» Prompt:
Starting at the line below that contains "Transcribe this spectrogram." and ending at the line that contains "Recover spoken text from spectrogram", retype each line exactly as it stands, but omit the pictures.
(Entries shown begins)
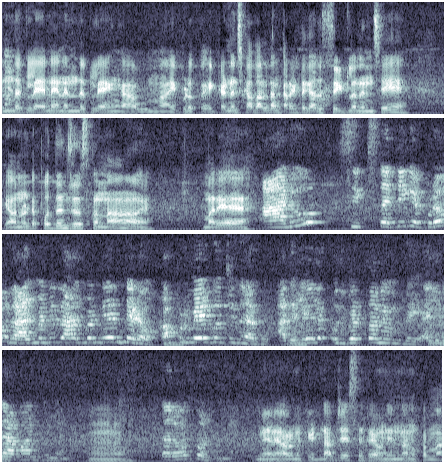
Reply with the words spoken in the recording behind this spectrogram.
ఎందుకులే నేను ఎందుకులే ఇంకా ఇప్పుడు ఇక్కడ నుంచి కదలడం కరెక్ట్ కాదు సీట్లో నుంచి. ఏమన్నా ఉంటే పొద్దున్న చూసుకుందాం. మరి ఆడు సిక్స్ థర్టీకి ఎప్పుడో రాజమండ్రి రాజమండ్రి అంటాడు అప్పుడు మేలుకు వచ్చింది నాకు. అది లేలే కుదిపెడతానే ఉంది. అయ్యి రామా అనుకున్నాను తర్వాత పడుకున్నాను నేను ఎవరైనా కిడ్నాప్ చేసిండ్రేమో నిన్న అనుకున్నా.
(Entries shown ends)
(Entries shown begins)
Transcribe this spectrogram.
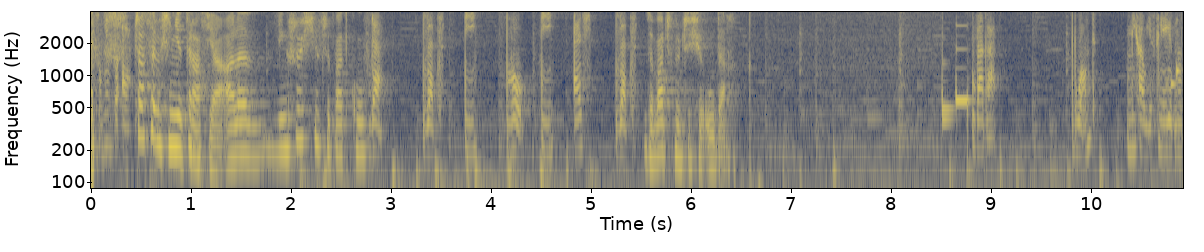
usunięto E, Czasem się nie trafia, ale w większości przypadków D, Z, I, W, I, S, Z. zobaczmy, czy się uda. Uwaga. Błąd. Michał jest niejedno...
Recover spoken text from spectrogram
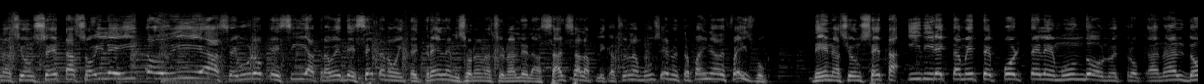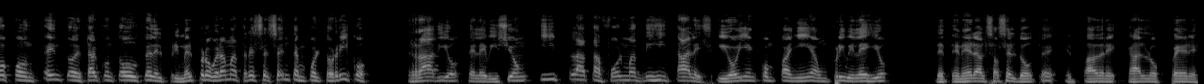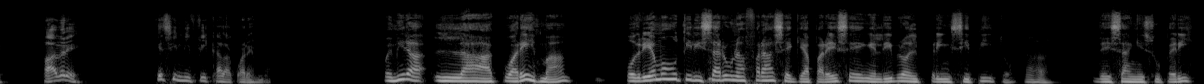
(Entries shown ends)
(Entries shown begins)
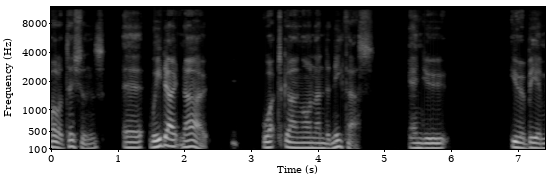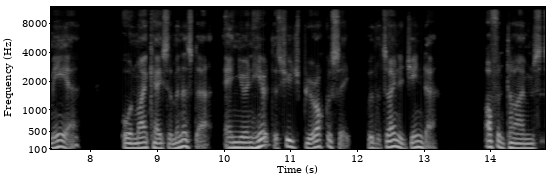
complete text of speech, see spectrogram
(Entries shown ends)
» Result:
Transcribe this spectrogram.
usunięto E, Czasem się nie trafia, ale w większości przypadków D, Z, I, W, I, S, Z. zobaczmy, czy się uda. Uwaga. Błąd. Michał jest niejedno...
Recover spoken text from spectrogram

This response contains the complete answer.